In Sputnik’s Orbit

A few thoughts to tide you over…

 

Coronavirus Fears Overblown?

Most years, flu virus causes between 12,000 and 60,000 deaths in the United States, has an R-naught of 1.3 (meaning on average, each infected person infects that many more people) and a mortality rate around .05%.

Read More

Once And For All, It’s DUCK tape.

Once and for all folks, that gray stuff is ducK tape, not ducT tape.

Duck tape was developed by Johnson & Johnson’s Permacel division during WWII, in direct response to a military requirement for waterproof tape to seal ammunition cases during storage and transit into the tropical Pacific theater.

Read More

Winter Pledge Drive

Harlan Ellison told the story of how once he, L Ron Hubbard, and a gaggle of other “Golden Age” writers were sitting around drinking and complaining (as writers do) about how impossible it was to survive on the going wage of a penny a word. As Harlan told it, Hubbard joked that the only way a writer could survive would be to start his own religion. The others laughed and spent the rest of their inebriation inventing ever more outlandish ideas with which this hypothetical scheme could squeeze blood from the stones of the gullible.  Some time later, Ellison told us, they were all horrified when Hubbard actually went out and did it–complete with all the outlandish blood squeezing.

This would have been some time around 1950, so a penny in those times would be worth almost eleven cents today. Friends, I can tell you with authority that genre writers today do not make almost eleven cents a word. The pro rate today is six cents a word, and the pulp market no longer exists, so it’s no longer possible to do what Hubbard did at his peak and sell 25 pro-rate stores a year.

Read More

How Old is Earth?

The Earth solidified 4.54 billion years ago, plus or minus 1%. That’s a fact, and if your belief is not aligned to this fact, then you are what we call “wrong.”

Read More

How The Moon Was Won

In eight short Cold War years, the USA went from second fiddle in space to The Nation That Put Man On The Moon. How?

The Americans were smart, loved their country, and had good German rocket scientists. The Soviets were smart, loved their country, and had good German rocket scientists. So what happened?

Read More

Goodbye D.C. Goodbye Dorothy.

I will never get a change to tell D.C. Fontana what she meant to me as a little boy growing up in turbulent times, or as a grown man tempted by the writing bug. Dorothy, who wrote under the byline “D.C.” because the world isn’t what it ought to be, has died at the age of 80.

Read More

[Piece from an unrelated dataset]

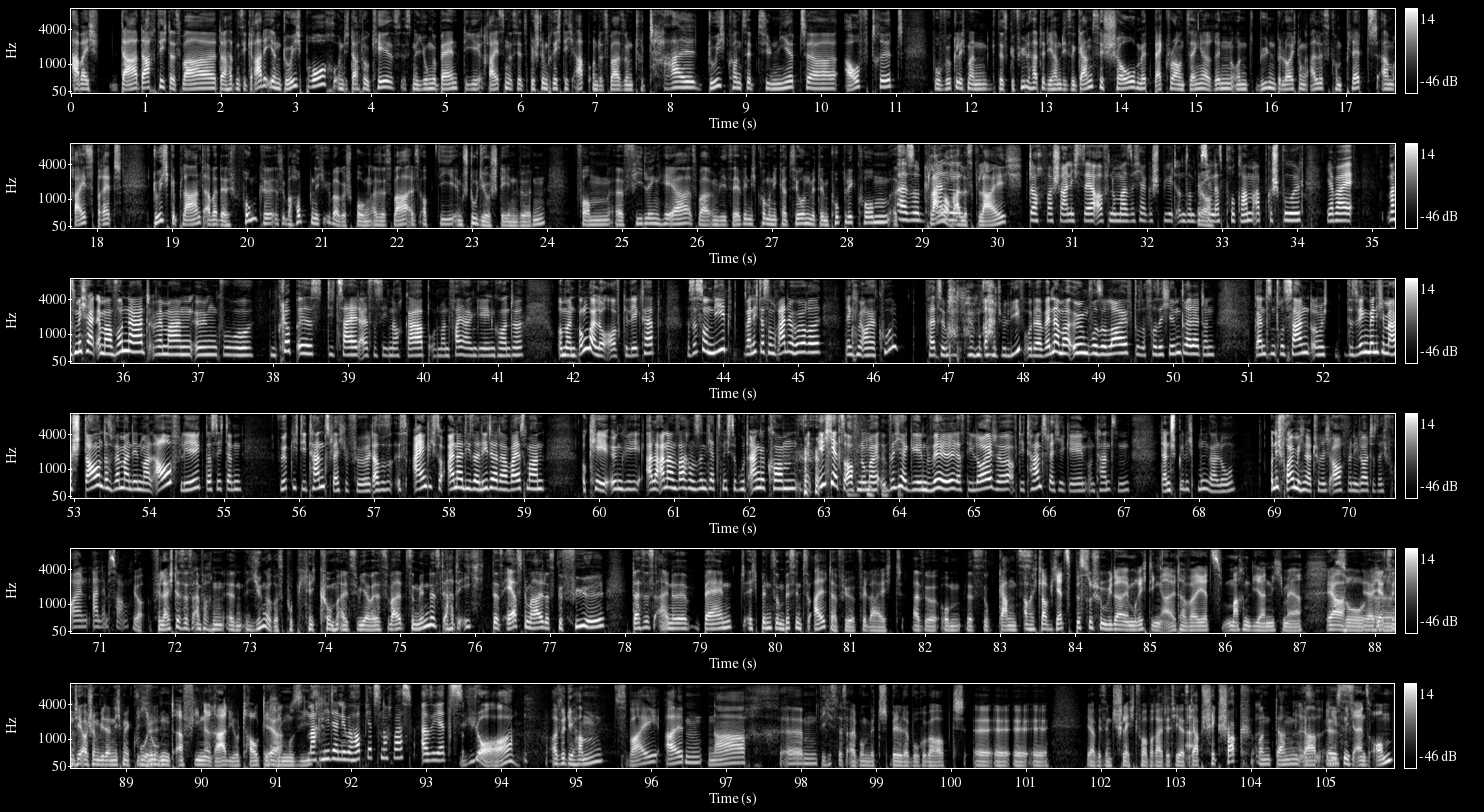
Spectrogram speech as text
Aber ich, da dachte ich, das war, da hatten sie gerade ihren Durchbruch und ich dachte, okay, es ist eine junge Band, die reißen das jetzt bestimmt richtig ab und es war so ein total durchkonzeptionierter Auftritt, wo wirklich man das Gefühl hatte, die haben diese ganze Show mit Background-Sängerinnen und Bühnenbeleuchtung alles komplett am Reißbrett durchgeplant, aber der Funke ist überhaupt nicht übergesprungen. Also es war, als ob die im Studio stehen würden vom äh, Feeling her. Es war irgendwie sehr wenig Kommunikation mit dem Publikum. Es also klang auch alles gleich. Doch wahrscheinlich sehr auf Nummer sicher gespielt und so ein bisschen ja. das Programm abgespult. Ja, bei was mich halt immer wundert, wenn man irgendwo im Club ist, die Zeit, als es sie noch gab und man feiern gehen konnte und man Bungalow aufgelegt hat. Das ist so ein Lied, wenn ich das im Radio höre, denke ich mir, oh ja, cool, falls er überhaupt mal im Radio lief oder wenn er mal irgendwo so läuft oder vor sich hin trällert, dann ganz interessant. Und ich, deswegen bin ich immer erstaunt, dass wenn man den mal auflegt, dass sich dann wirklich die Tanzfläche füllt. Also es ist eigentlich so einer dieser Lieder, da weiß man, okay, irgendwie alle anderen Sachen sind jetzt nicht so gut angekommen. Wenn ich jetzt auf Nummer sicher gehen will, dass die Leute auf die Tanzfläche gehen und tanzen, dann spiele ich Bungalow. Und ich freue mich natürlich auch, wenn die Leute sich freuen an dem Song. Ja, vielleicht ist es einfach ein, ein jüngeres Publikum als wir, aber es war zumindest, hatte ich das erste Mal das Gefühl, dass es eine Band, ich bin so ein bisschen zu alt dafür vielleicht, also um das so ganz... Aber ich glaube, jetzt bist du schon wieder im richtigen Alter, weil jetzt machen die ja nicht mehr ja, so... Ja, jetzt äh, sind die auch schon wieder nicht mehr cool. Jugendaffine, radiotaugliche ja. Musik. Machen die denn überhaupt jetzt noch was? Also jetzt... Ja, also die haben zwei Alben nach ähm, wie hieß das Album mit Bilderbuch überhaupt? Äh, äh, äh, äh ja, wir sind schlecht vorbereitet hier. Es gab Schick Schock und dann gab es. Hieß nicht eins Om?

THERE. ARE. NO. HOMEOPATHIC MEDICINES!

I just went to get cough medicine for my dog. Dogs take the same cough medicine as we do, guafinesin as an antitussant to loosen up the phlegm and dextromethorphan as a suppressant so they can rest without coughing up a lung. They can take human meds here as long as it’s carefully dosed using liquid medicine in a syringe.
 
No problem, only I had to go to three stores to find it in liquid form, because the first only sells cough syrup with acetaminophen (Tylenol) in it, and mixing meds like that is never a good idea, especially liver toxic meds when trying to dose a dog. Then the second store had the same, but also a bunch of baby cough syrup containing homeopathic “medicine”—-why is this still a thing?
 
Read More

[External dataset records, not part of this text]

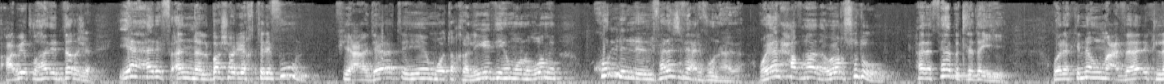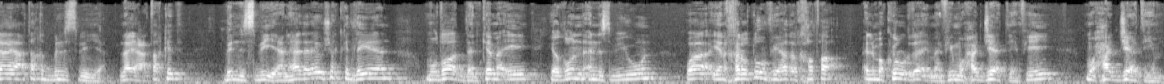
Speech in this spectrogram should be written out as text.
عبيط لهذه الدرجة يعرف أن البشر يختلفون في عاداتهم وتقاليدهم ونظامهم كل الفلاسفة يعرفون هذا ويلحظ هذا ويرصده هذا ثابت لديه ولكنه مع ذلك لا يعتقد بالنسبية لا يعتقد بالنسبية يعني هذا لا يشكل دليلا مضادا كما إيه يظن النسبيون وينخرطون في هذا الخطأ المكرور دائما في محجاتهم في محجاتهم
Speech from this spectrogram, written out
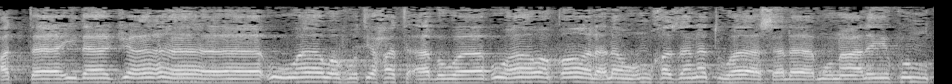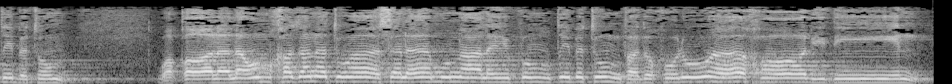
حتى إذا جاءوها وفتحت أبوابها وقال لهم خزنتها سلام عليكم طبتم وقال لهم خزنتها سلام عليكم طبتم فادخلوها خالدين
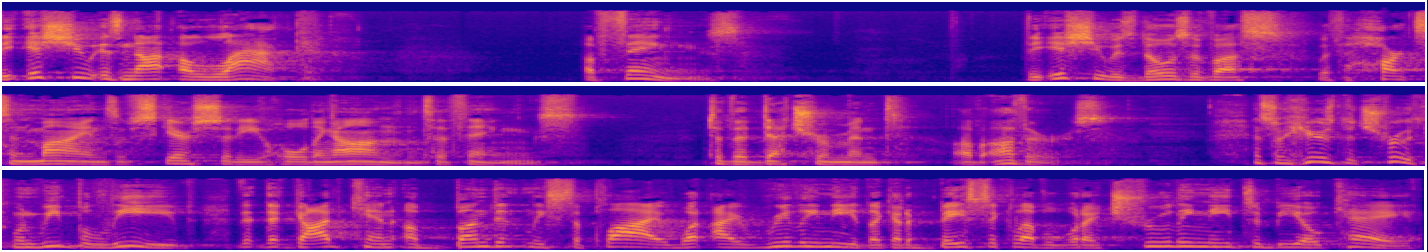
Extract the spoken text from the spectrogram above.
The issue is not a lack of things. The issue is those of us with hearts and minds of scarcity holding on to things to the detriment of others. And so here's the truth. When we believe that, that God can abundantly supply what I really need, like at a basic level, what I truly need to be okay,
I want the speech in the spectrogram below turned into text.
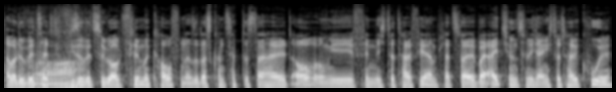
Aber du willst halt, Ah. wieso willst du überhaupt Filme kaufen? Also das Konzept ist da halt auch irgendwie, finde ich, total fehl am Platz, weil bei iTunes finde ich eigentlich total cool.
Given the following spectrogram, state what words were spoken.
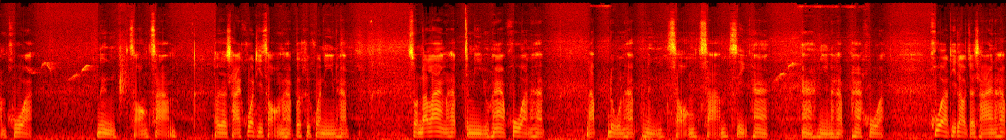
3 ขั้ว 1 2 3 เราจะใช้ขั้วที่ 2 นะครับ ก็คือขั้วนี้นะครับ ส่วนด้านล่างนะครับ จะมีอยู่ 5 ขั้วนะครับ นับดูนะครับ 1 2 3 4 5อ่านี่นะครับ 5 ขั้วขั้วที่เราจะใช้นะครับ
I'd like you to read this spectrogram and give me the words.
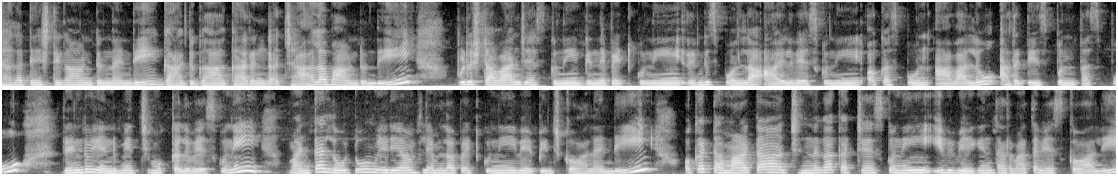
చాలా టేస్టీగా ఉంటుందండి. ఘాటుగా కారంగా చాలా బాగుంటుంది. బాగుంటుంది. ఇప్పుడు స్టవ్ ఆన్ చేసుకుని గిన్నె పెట్టుకుని రెండు స్పూన్ల ఆయిల్ వేసుకుని ఒక స్పూన్ ఆవాలు అర టీ స్పూన్ పసుపు రెండు ఎండుమిర్చి ముక్కలు వేసుకుని మంట లో టు మీడియం ఫ్లేమ్లో పెట్టుకుని వేపించుకోవాలండి. ఒక టమాటా చిన్నగా కట్ చేసుకొని ఇవి వేగిన తర్వాత వేసుకోవాలి.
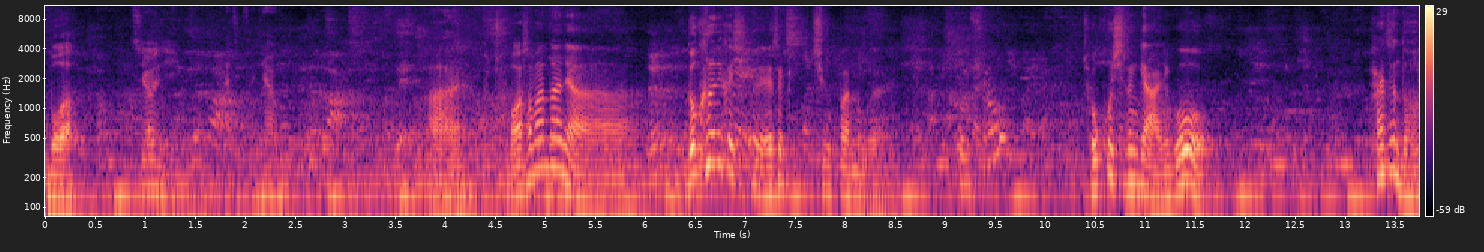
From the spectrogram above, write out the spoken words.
뭐가? 지현이 아직 됐냐고 아 좋아서 만나냐 너 그러니까 씨, 애새 취급받는 거야 그럼 싫어? 좋고 싫은 게 아니고 하여튼 너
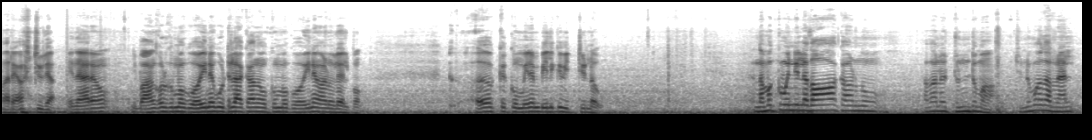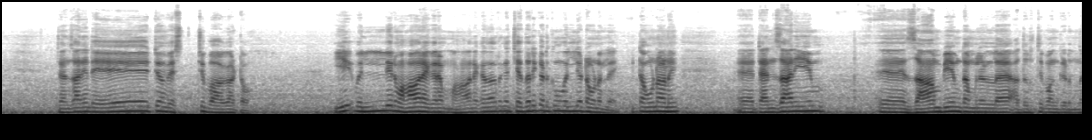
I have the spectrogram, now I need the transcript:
പറയാൻ പറ്റൂല. നേരം ബാങ്ക് കൊടുക്കുമ്പോൾ കോയിനെ കൂട്ടിലാക്കാൻ നോക്കുമ്പോൾ കോയിനെ കാണൂല അല്പം അതൊക്കെ കുമ്മിനമ്പിയിലേക്ക് വിറ്റുണ്ടാവും. നമുക്ക് മുന്നിൽ അതാ കാണുന്നു. അതാണ് ടുണ്ടുമ. ടുണ്ടുമ എന്ന് പറഞ്ഞാൽ തെൻസാനിന്റെ ഏറ്റവും വെസ്റ്റ് ഭാഗം കേട്ടോ. ഈ വലിയൊരു മഹാനഗരം മഹാനഗരം എന്ന് പറഞ്ഞാൽ ചെതറിക്കിടക്കുമ്പോൾ വലിയ അല്ലേ? ഈ ടൗണാണ് ടെൻസാനിയയും ഏഹ്, സാംബിയയും തമ്മിലുള്ള അതിർത്തി പങ്കിടുന്ന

Have Spacesuit, Will Jazzercise

Last week, NASA announced the new spacesuit for it’s Artemis program. The suit, which actually has been in the works in various forms for many years, is called the xEMU, or “Exploration Extravehicular Mobility Unit.”

The suit is an evolution beyond the current Enhanced EMU used on the ISS in much the same way the EMU was an evolution beyond the A7L used during Apollo.

Much about the suit is familiar, and much falls short of what NASA would like, but as it often the case with NASA hardware, it’s not bad and it will definitely work.

Like the EMU, the xEMU used a rigid upper torso unit and comes in sized components to fit many astronauts. Unlike the EMU, the limbs are also rigid and move using angles bearings, like the joints in HVAC ducts, only much smoother.

Read More

The Umpeen-Millionth Way You Know We Really Went to the Moon

Moon hoax conspiracultists are an odd bunch. They invest endless energies making and parroting Internet claims about complex topics they don’t understand, but none at all investigating the actual world they live in.

A case in point is the fairly recent claim that images like this “prove the hoax” by showing “film crew credits for those filming the Apollo missions”:

Read More

Hell and High Water

In Houston, we have a saying that every citizen is expected to know: “real chili has no beans.” But we have another saying that’s more germane to the topic at hand, “Turn Around, Don’t Drown.” We see it on the traffic signs all around town, and every time there’s a major storm, we see the results when our fellow citizens fail to heed this simple wisdom: don’t try to drive through high water. Every time, vehicles are totaled by the hundreds, motorists are stranded or have to be rescued, and all to often, people die–tragically yes, but as we are all quick to add, also needlessly, foolishly, presentably.

Except that isn’t always true. Not at all, in fact.

Read More